Now we have little flags all over the orchard marking their locations. We have to hurry up and get them all marked before the weeds grow and cover them or it greens up any more than it is because they are so small and hard to see.

Some have been mowed down for years and others are just starting. Since we didn't mow the orchard last year all of the dead grass and weeds have covered up many of them making them almost as hard to find as a needle in a haystack.

Thursday we let Harley loose to come with us, but he got bored after a while, and when he headed for the neighbors and wouldn't come to our calls, we had to chain him back up and let Bear loose.

Bear came with us but made such a nuisance of himself by laying wherever we placed a flag that we had to go and put them both in the house so we could get anything done.

To make marking flags I cut metal coat hangers in half, straightened them and formed a eye at one end to tie a strip if plastic grocery bag onto.  I got all of the coat hangers from my daughter Sarah who had bundles of them in her car that she left here to sell.

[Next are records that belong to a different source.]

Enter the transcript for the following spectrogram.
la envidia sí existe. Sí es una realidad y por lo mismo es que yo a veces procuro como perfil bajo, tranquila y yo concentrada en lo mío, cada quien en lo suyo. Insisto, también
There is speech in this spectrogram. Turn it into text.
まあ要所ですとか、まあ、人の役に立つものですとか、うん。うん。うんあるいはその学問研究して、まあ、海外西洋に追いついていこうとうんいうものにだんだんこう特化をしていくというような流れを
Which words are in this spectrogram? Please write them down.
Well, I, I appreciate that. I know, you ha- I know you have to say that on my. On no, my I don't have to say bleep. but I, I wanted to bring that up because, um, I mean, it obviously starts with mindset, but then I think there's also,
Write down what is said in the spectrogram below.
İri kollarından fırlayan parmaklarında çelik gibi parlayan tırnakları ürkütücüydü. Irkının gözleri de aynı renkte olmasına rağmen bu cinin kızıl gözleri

She collected them from her laundry service that did her work uniforms when she was going to college.  When it sold I had to clean out the car and wifey made me throw most of them away, but I snuck some into hiding. She says I save too much junk, but I always find a use for good strong wire.  Hows that for recycling?

Friday, March 11, 2011

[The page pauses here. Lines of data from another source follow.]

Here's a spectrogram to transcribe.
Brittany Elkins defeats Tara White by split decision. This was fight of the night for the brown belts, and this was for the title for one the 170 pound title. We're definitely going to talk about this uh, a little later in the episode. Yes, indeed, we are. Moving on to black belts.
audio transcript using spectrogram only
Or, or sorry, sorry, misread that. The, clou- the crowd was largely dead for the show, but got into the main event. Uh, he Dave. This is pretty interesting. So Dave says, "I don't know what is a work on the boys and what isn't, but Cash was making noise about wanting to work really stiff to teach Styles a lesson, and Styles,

Saturday, March 5, 2011

New Arrivals

In my last blog I mentioned an unexpected pregnancy and on Valentine's Day we found these 9 little fur balls.
Luckily we had put a nest box into the mothers pen just 2 days prior.

Just the day before the new arrivals, we had our grand kids visit.  It was a beautiful day with temps just above freezing for the fist time in a long while.  Aden & Ethan built this snowman while their father and I butchered 4 rabbits for a customer. 

For the next 4 days we had temperatures in the high 40's.  The wife shoveled a path out of the chicken coop and the whole flock broke out for the first time since snow fell.  I am amazed that our "chicken" chickens who are so afraid of walking in the snow, have no problem with the cold mud and water and will stand in it all day but refuse to let their delicate toes touch the snow. 

The arrival of warm weather gave us a chance to clean out the rabbit pens and muck out some of the chicken coop.  We throw it in the trailer.. and just as fast the chickens scratch it out....until we brought Bear out to guard the trailer. 

The arrival of all of that melt water caused the river to raise and broke up the ice, causing an ice jam down river and backed it up to the nearby bridge.  

The warm weather also prompted the arrival of a logging crew.  They started clear cutting the woods across the road from us on state land.  I hate this practice.  I also find it quite ironic that this land which at one time had great access by state game trails was closed to motor vehicles many years ago.  And only 10 years ago when I asked the local DNR for permission to let my Boy Scout Troop camp there that they were too concerned about the impact it would have on the local ecology to let us.  And now THIS ??? 
The melting snow heralded the arrival of local deer herds to the field behind us.  The farmer had planted a cover crop of alfalfa last fall, and on this night wifey counted 148 deer grazing there.  

Bear went with her to protect her and make sure she counted them right. 

At nine days old the bunnies are finally starting to open their eyes and show that they are being well fed by Mom.  

The next night brought only 136 deer back to the field.  Sorry these photos are so poor in quality, but they were a quarter of a mile away and this was the best I could do with my poor camera and photo tools. 

Also on St. Valentine's Day we put our old computer to rest and upgraded to a less ancient one that required me to learn Windows Vista....I am not impressed.  Then due to an unfortunate accident our satelite modem died and we were without the internet for a week.  We have had another snow storm and tonight it is raining.

I guess spring is arriving soon......But not quite yet....March has come in like a watch out later this month !!!!